Despite progress made in making our workplaces more diverse, there are still several industries where the glass and concrete ceilings are more prevalent. One such industry is the financial industry. Wall Street is notorious for being mostly male and mostly White, but one trailblazer is changing that and making a name for herself. At 23 years old, Lauren Simmons made history as the youngest and only full-time female trader at the New York Stock Exchange (NYSE). Simmons, now 24, is also the second Black woman to be a full-time trader at the NYSE. It was recently announced that a movie is being filmed about Simmons and her life story.

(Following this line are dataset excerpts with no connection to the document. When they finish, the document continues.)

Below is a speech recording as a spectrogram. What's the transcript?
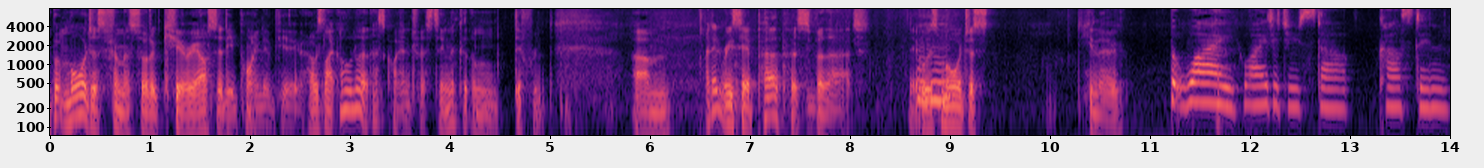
but more just from a sort of curiosity point of view. I was like, oh look, that's quite interesting. Look at them different. Um, I didn't really see a purpose for that. It mm-hmm. was more just, you know. But why? Why did you start casting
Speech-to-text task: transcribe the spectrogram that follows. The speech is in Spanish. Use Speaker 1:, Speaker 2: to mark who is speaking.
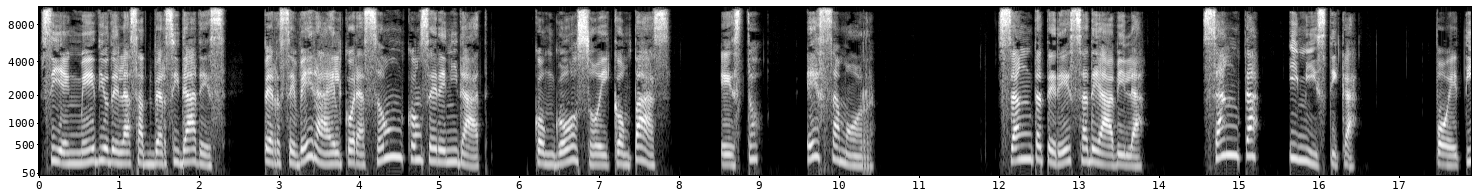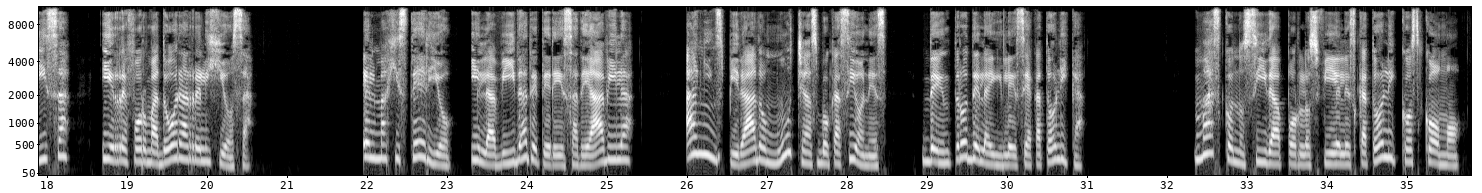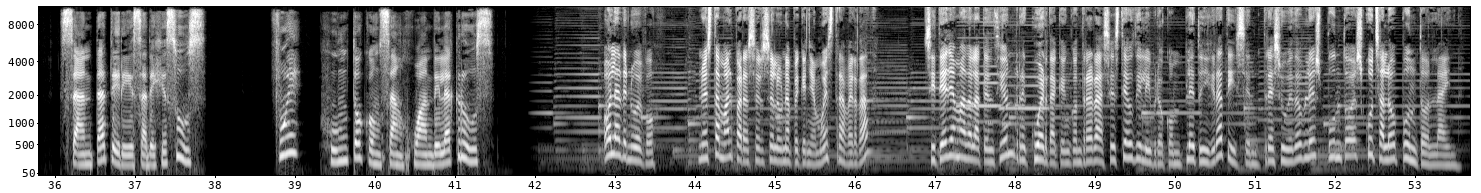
Speaker 1: Si en medio de las adversidades persevera el corazón con serenidad, con gozo y con paz, esto es amor. Santa Teresa de Ávila, santa y mística, poetisa y reformadora religiosa. El magisterio y la vida de Teresa de Ávila han inspirado muchas vocaciones dentro de la Iglesia Católica. Más conocida por los fieles católicos como Santa Teresa de Jesús, fue, junto con San Juan de la Cruz,
Speaker 2: Hola de nuevo. No está mal para ser solo una pequeña muestra, ¿verdad? Si te ha llamado la atención, recuerda que encontrarás este audiolibro completo y gratis en www.escúchalo.online.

Simmons sat down to discuss how she overcame being the “only” in her industry and gives advice for how organizations can foster a culture of inclusion.
Janice Gassam: How did you overcome being a Black woman and being so young in such a male-dominated industry?

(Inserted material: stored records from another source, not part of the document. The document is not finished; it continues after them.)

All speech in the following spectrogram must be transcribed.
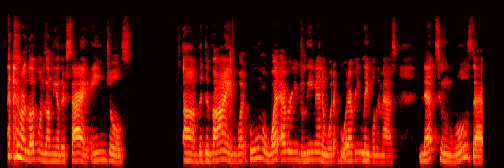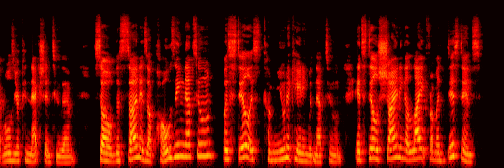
our loved ones on the other side, angels, um, the divine, what whom or whatever you believe in and what, whatever you label them as. Neptune rules that, rules your connection to them. So the sun is opposing Neptune, but still it's communicating with Neptune. It's still shining a light from a distance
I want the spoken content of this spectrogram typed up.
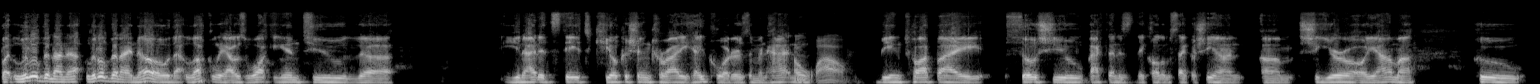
but little did I know, little did I know that luckily I was walking into the United States Kyokushin Karate headquarters in Manhattan. Oh wow! Being taught by Soshu back then, as they called him Saiko Shihan, um, Shigeru Oyama, who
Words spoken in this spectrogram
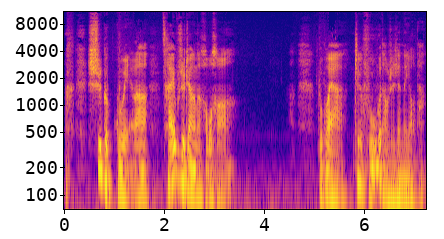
是个鬼了，才不是这样的，好不好？不过呀，这个服务倒是真的有的。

Lauren Simmons: I mean honestly, the role is gender-neutral…so for me, I’ve always been of the mindset that there’s a reason that they hired me for this job. I’m not going to stay in my head and constantly think ‘I’m the youngest, and I’m the female and the only African American’…I’m here to do my job, and I want to do my job well…a lot of that energy I put towards being really successful in my role, passing my Series 19, and making history. I just want to prove that other people…can do it as well…this is a job that anyone can do, and that’s my mindset…

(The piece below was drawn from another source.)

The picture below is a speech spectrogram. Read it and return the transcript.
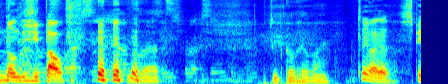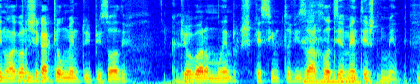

Gassam: What advice do you have for someone who is the “only” in their field?
Simmons: I would say, don’t put additional pressures on yourself…yes, you represent a standard…and people are going to look up to you and see the example you set, but when you put yourself at a point where you’re putting pressure as to ‘I have to do everything right,’ it will start to eat at you…the main thing to focus on is the role that you’re in, and being amazing at that role…from there, you are setting the standard by breaking glass ceilings…if you’re going to be in a place where you are the only one, I would encourage people to have a voice and to be the voice of all the other minorities that are not in the room, whether that’s being the only woman, or the only Latina…or the only African American, etc.
Gassam: What do you think your industry can do to become more inclusive?
Simmons: Well…one, you have to actually want to be inclusive…I know inclusion, diversity, women’s empowerment is a hot topic and it’s a buzzword…people are latching on to buzzwords, but don’t actually have the belief of making it happen. I believe a company that wants to make it happen will have diversity at the top. Everyone in their executive roles won’t be all-White men…I think if you really want to talk about diversity, you’re going to have to bring in diversity, and you’re going to have to truly mean it…honestly millennials are going to change the narrative…they’re going to get fed up and they’re going to be the ones to make their own hedge funds, their own private equity firms, their own financial institutions…and they will be the ones to incorporate diversity all around.
Gassam: How do you feel about being the pioneer in this particular domain?
Simmons: So…you get a ceremony to write your name into history…you sign your name next to the Rockefellers and the Vanderbilts…signing your name into the New York Stock Exchange book. I was with my whole family and a New York Stock Exchange archivist came up to me, in front of the entire room and he was like ‘You’re the second African American.’ And that moment to share with my family…that was amazing…it’s still amazing to say that. But when you realize that this was 2017, as happy as I am, it’s also disheartening…why am I the only one? I do it not to get the accolades that I’m the second African American…I mean that’s wonderful…but I do it to encourage more women to be in these roles and to not let fear stop you from doing amazing things…continue to break glass ceilings until it’s normalized…that’s the message that I ultimately want to get across.
This piece has been lightly edited for clarity.
credit – forbes.com